Curator's Corner

What Is Realism?

By Karl Cole, posted on Jun 1, 2009

American art has always been characterized by a strong reverence for realism, from the early colonial portraits by artists such as John Singleton Copley, through the Hudson River School, and into the 1900s with Photo Realism. It is always interesting to compare the various types of “realism” that one finds when studying art through the ages.

For instance, extremely detailed realism of the physical world was a hallmark of Flemish painting during the Renaissance (ca. 1440–1600). Obviously in the several centuries that elapsed between Jan van Eyck's painting and Henry O. Tanner's work, artists’ training and focus changed, even though overall a riveting realism was the intent of both of these artists.


Jan van Eyck (ca. 1390–1441, Flanders), The Annunciation, ca. 1434/1436.
Jan van Eyck (ca. 1390–1441, Flanders), The Annunciation, ca. 1434/1436. Oil on canvas transferred from wood, 35 ½" x 13 7/16" (90.2 x 34.1 cm). © National Gallery of Art, Washington, DC. (NGA-P0027)


Van Eyck was one of the great masters of the Northern Renaissance.
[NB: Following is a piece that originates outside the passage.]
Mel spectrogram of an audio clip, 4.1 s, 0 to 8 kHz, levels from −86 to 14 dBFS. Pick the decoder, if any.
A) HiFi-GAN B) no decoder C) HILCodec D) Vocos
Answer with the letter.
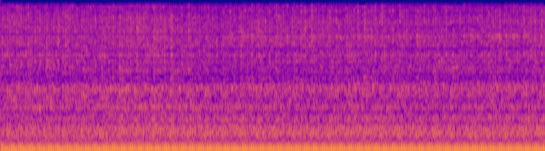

Trained as a manuscript illuminator and goldsmith, his works are jewels of observed detail in man’s world. Unlike painting in Italy at the time, which tended to idealize form (an influence of ancient Greek and Roman art), northern artists such as van Eyck used intense direct observation of the physical world to instill the objects in their works with symbolism. Ironically such interest in direct observation did not extend to anatomy, for they had no ancient sculpture with which to study the human form, and there were no anatomy classes.


Henry O. Tanner (1859–1937, US), The Annunciation, 1898.
Henry O. Tanner (1859–1937, US), The Annunciation, 1898. Oil on canvas, 56 7/8" x 71 ¼" (144.5 x 181 cm). © Philadelphia Museum of Art. (PMA-1088)


Tanner was the first African American artist to achieve international recognition. He studied in Philadelphia under the great realist Thomas Eakins (1844–1916), who encouraged him to work from live models. After moving to France, he was influenced by the palette of the impressionists and the interest in dramatic lighting effects of the Realism movement of earlier in the 1800s. This painting comes from the period of the 1890s when Tanner painted many intensely spiritual works.

Let’s concentrate on the differences in the two versions of the same subject. Van Eyck’s is set in a Gothic church, sacred space, whereas Tanner’s is located in the Virgin Mary’s humble room. The van Eyck has uniform lighting, where Tanner’s heightens the dramatic impact by presenting the angel as a column of light. Van Eyck’s perspective is intuitive, non-linear (we learn about linear perspective in many Davis textbooks), where Tanner’s room is logically constructed according to linear perspective. Tanner emphasizes the emotional impact of the event, where van Eyck represents a placid, accepting Virgin. Van Eyck’s Virgin is dressed in queenly raiment where Tanner’s truly looks like a humble girl from Judah.


Jan van Eyck (ca. 1390–1441, Flanders), The Annunciation, ca. 1434/1436.   Henry O. Tanner (1859–1937, US), The Annunciation, 1898.
Jan van Eyck, The Annunciation, ca. 1434/1436.   Henry O. Tanner , The Annunciation, 1898.


Now, you compare the two paintings for their similarities!